DOL Guidance for Notices in The New Remote Workplace
Jan. 27, 2021
Running a business has many pitfalls, but 2020 may be the biggest pitfall of all. Many workplaces transitioned entirely out of the office, something that may have never even been contemplated. Many of these employers may have wondered if their required employee notice requirements changed as well. And, to answer that question, the U.S. Department of Labor released new guidance.
Currently, several federal laws (Fair Labor Standards Act, Family and Medical Leave Act, etc.) require permanent postings in high-traffic areas of employee rights. Others, like the Service Contract Act, require individual notices to employees directly.
New DOL Guidance
So, the answer on how to comply with these employment law requirements, will break down to how much a workplace has transitioned to remote work. For hybrid workplaces, where employees still come into the office, even if only sporadically, the current notice requirements remain unchanged. Those notices required to be in high-traffic areas, like break rooms, are sufficient, and employee handout notice given directly to employees are still compliant.
For those offices that have transitioned 100% to telework though, the rules have changed. For these workplaces, e-mails can now be used for individualized notices, and website postings can be used for permanent postings that would normally be in high-trafficked areas. These cannot be on websites that require an employee to request access, third-party websites or little-used or never-used websites. Instead, these must be webpages where notices and important information or normally utilized.
While this guidance was designed to be helpful, it some ways it made our new remote workplaces a bit more confusing for Atlanta, Georgia, businesses.
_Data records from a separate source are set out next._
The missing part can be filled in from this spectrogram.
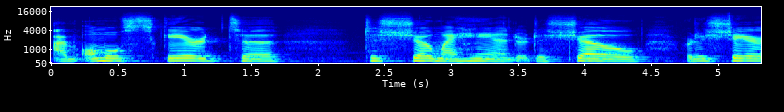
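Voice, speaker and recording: Audible room echo surrounds the speaker. She is a woman with a fairly low pitch. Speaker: music show host and singer. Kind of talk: casual interview conversation. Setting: TV studio. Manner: loud.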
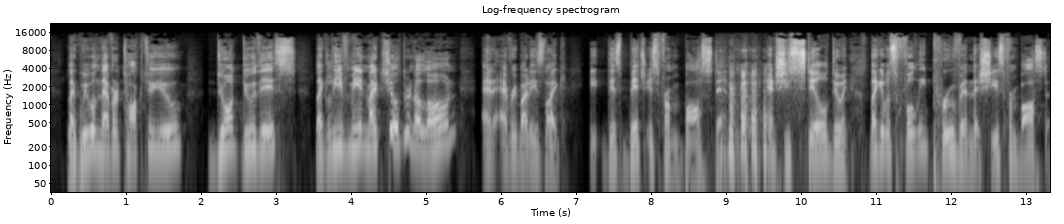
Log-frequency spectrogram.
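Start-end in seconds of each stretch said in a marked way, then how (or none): 0.4-5.4 complete fake Spanish accent, higher pitched. Mocking a woman proven to be from Boston, the speaker quotes her in a fake Spanish accent. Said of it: "she does the full accent, like her full Spanish accent".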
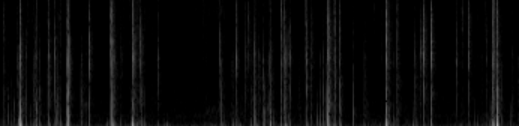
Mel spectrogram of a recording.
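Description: A single thin, crumpled sheet of brown kraft paper is held in both hands and squeezed and crinkled with the fingertips and thumbs. Dense, dry crackles and crinkles come in bursts with broadband snaps and almost no ring. There is a brief quieter pause around the middle.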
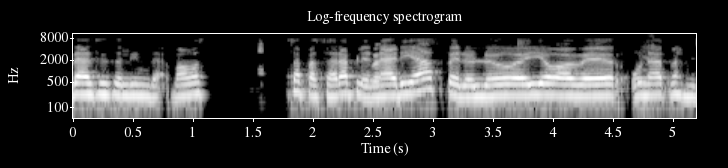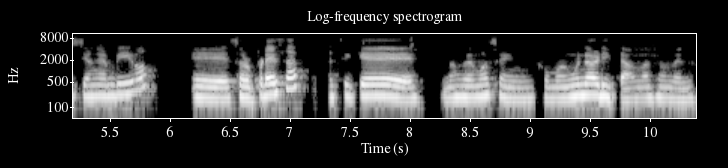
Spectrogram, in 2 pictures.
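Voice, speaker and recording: Against a quiet background, a woman with a fairly high pitch and a dark, mellow tone speaks at a moderate pace with ordinary pitch variation, the sound dry with no echo. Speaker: course facilitator, presenter. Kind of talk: moderated webinar. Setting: video call. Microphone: video call.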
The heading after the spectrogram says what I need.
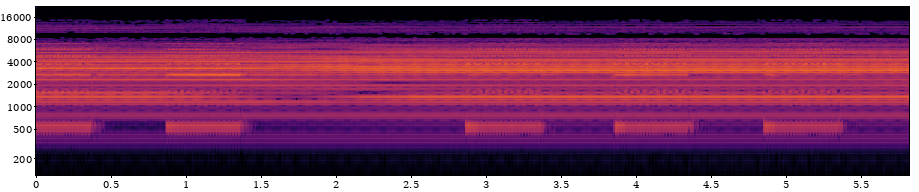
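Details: Fire alarm system test with Edwards devices, activated by a key-only pull station: loud steady horn tone with a second horn pulsing about once a second; system working normally in general alarm.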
This is why it is so important to contact an attorney when significant changes happen to our offices. Employers have enough on their mind without having to worry about non-compliance.